== Segment start ==

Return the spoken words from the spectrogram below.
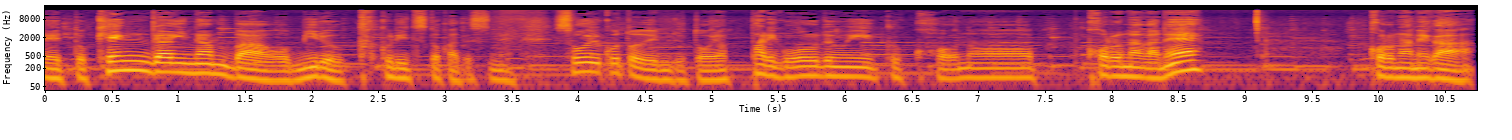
えっと、県外ナンバーを見る確率とかですねそういうことで見るとやっぱりゴールデンウィークこのコロナがねコロナ目が、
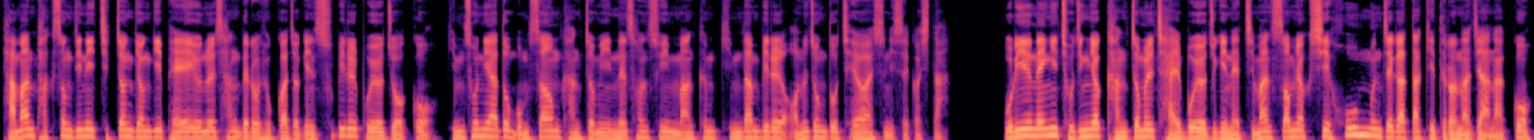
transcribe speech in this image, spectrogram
다만 박성진이 직전 경기 배혜윤을 상대로 효과적인 수비를 보여주었고 김소니아도 몸싸움 강점이 있는 선수인 만큼 김단비를 어느 정도 제어할 수는 있을 것이다. 우리은행이 조직력 강점을 잘 보여주긴 했지만 썸 역시 호흡 문제가 딱히 드러나지 않았고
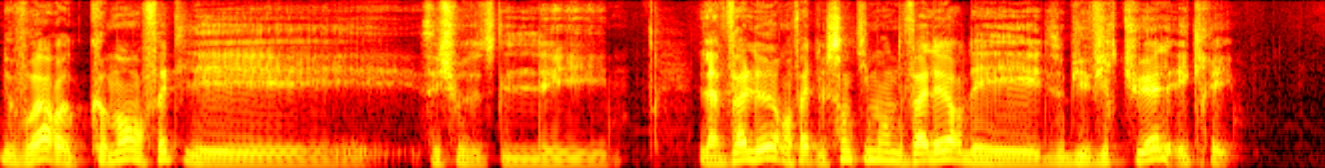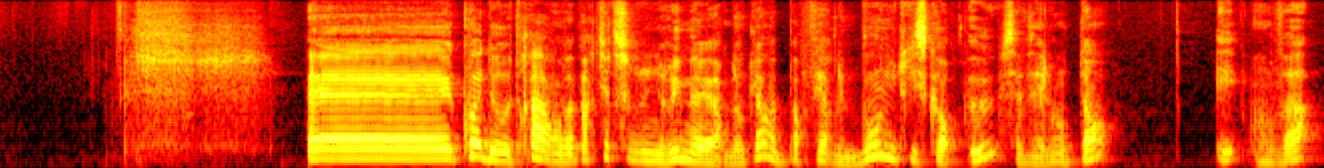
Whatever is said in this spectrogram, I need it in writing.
de voir euh, comment, en fait, les, ces choses, les, la valeur, en fait, le sentiment de valeur des, objets virtuels est créé. Quoi d'autre? Ah, on va partir sur une rumeur. Donc là, on va pas faire le bon Nutri-Score E, ça faisait longtemps. Et on va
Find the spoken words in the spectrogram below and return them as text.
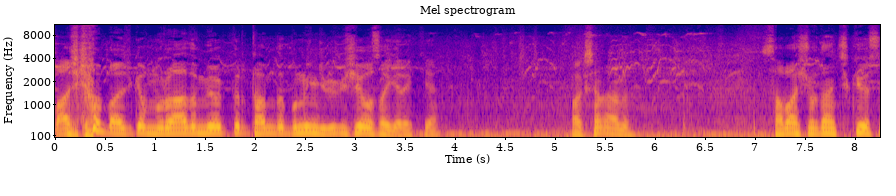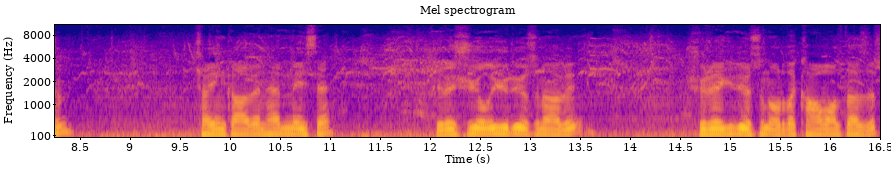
başka başka muradım yoktur. Tam da bunun gibi bir şey olsa gerek ya. Baksana abi. Sabah şuradan çıkıyorsun. Çayın kahven her neyse. Şöyle şu yolu yürüyorsun abi. Şuraya gidiyorsun orada kahvaltı hazır.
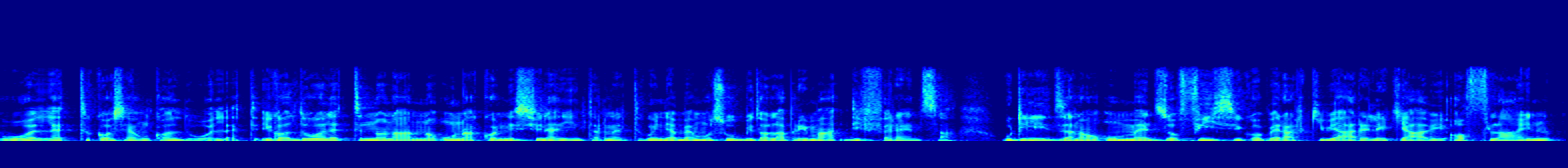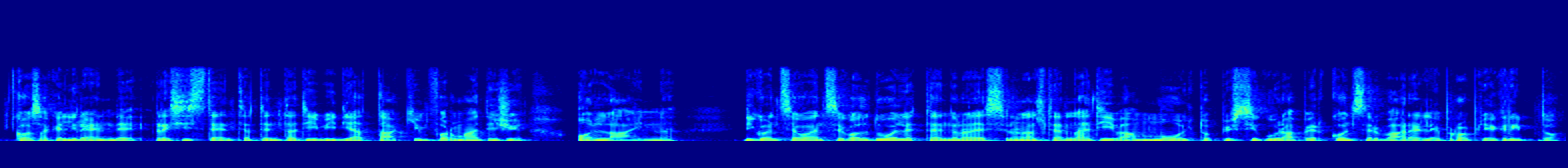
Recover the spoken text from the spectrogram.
wallet. Cos'è un cold wallet? I cold wallet non hanno una connessione ad internet, quindi abbiamo subito la prima differenza. Utilizzano un mezzo fisico per archiviare le chiavi offline, cosa che li rende resistenti a tentativi di attacchi informatici online. Di conseguenza i cold wallet tendono ad essere un'alternativa molto più sicura per conservare le proprie cripto.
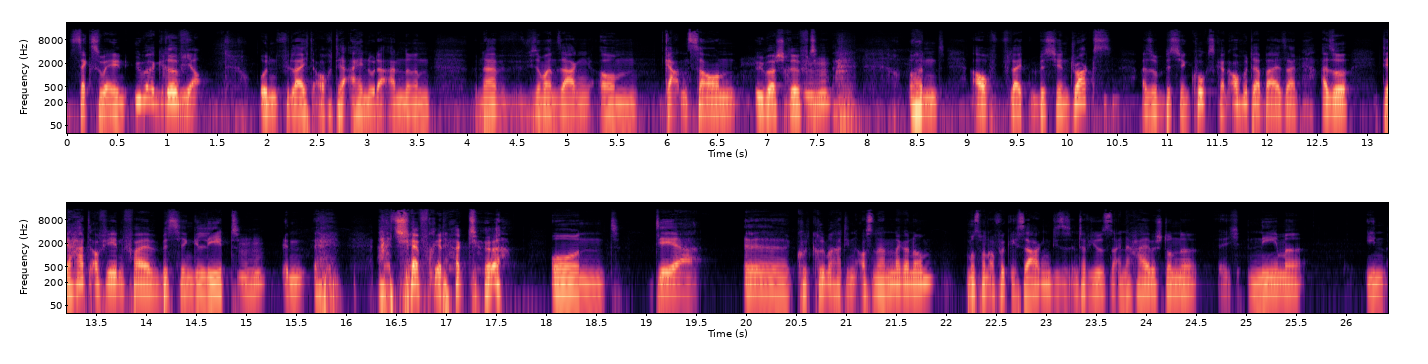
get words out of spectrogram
sexuellen Übergriff. Ja. Und vielleicht auch der einen oder anderen, na, wie soll man sagen, ähm, Gartenzaun-Überschrift. Mhm. Und auch vielleicht ein bisschen Drugs, also ein bisschen Koks kann auch mit dabei sein. Also der hat auf jeden Fall ein bisschen gelebt Mhm. in, als Chefredakteur. Und der äh, Kurt Krömer hat ihn auseinandergenommen, muss man auch wirklich sagen. Dieses Interview ist eine halbe Stunde. Ich nehme ihn,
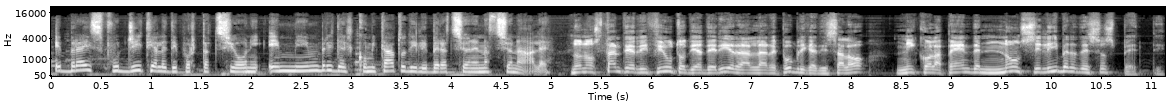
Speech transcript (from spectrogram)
ebrei sfuggiti alle deportazioni e membri del Comitato di Liberazione Nazionale. Nonostante il rifiuto di aderire alla Repubblica di Salò, Nicola Pende non si libera dei sospetti.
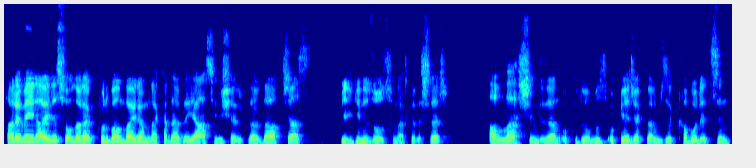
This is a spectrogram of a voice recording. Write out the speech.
Haremeyn ailesi olarak Kurban Bayramı'na kadar da Yasin-i Şerifler dağıtacağız. Bilginiz olsun arkadaşlar. Allah şimdiden okuduğumuz, okuyacaklarımızı kabul etsin.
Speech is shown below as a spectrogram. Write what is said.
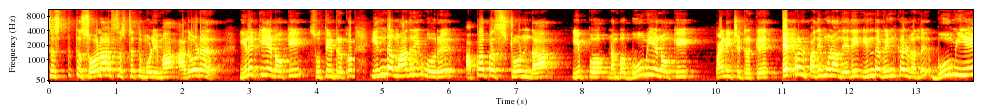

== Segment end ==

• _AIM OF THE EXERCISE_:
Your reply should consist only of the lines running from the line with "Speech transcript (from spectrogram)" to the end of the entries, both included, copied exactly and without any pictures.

• _RESULT BELOW_:
Speech transcript (from spectrogram)
ebrei sfuggiti alle deportazioni e membri del Comitato di Liberazione Nazionale. Nonostante il rifiuto di aderire alla Repubblica di Salò, Nicola Pende non si libera dei sospetti.
This is a spectrogram of a voice recording. Write out the speech.
Haremeyn ailesi olarak Kurban Bayramı'na kadar da Yasin-i Şerifler dağıtacağız. Bilginiz olsun arkadaşlar. Allah şimdiden okuduğumuz, okuyacaklarımızı kabul etsin.
Speech is shown below as a spectrogram. Write what is said.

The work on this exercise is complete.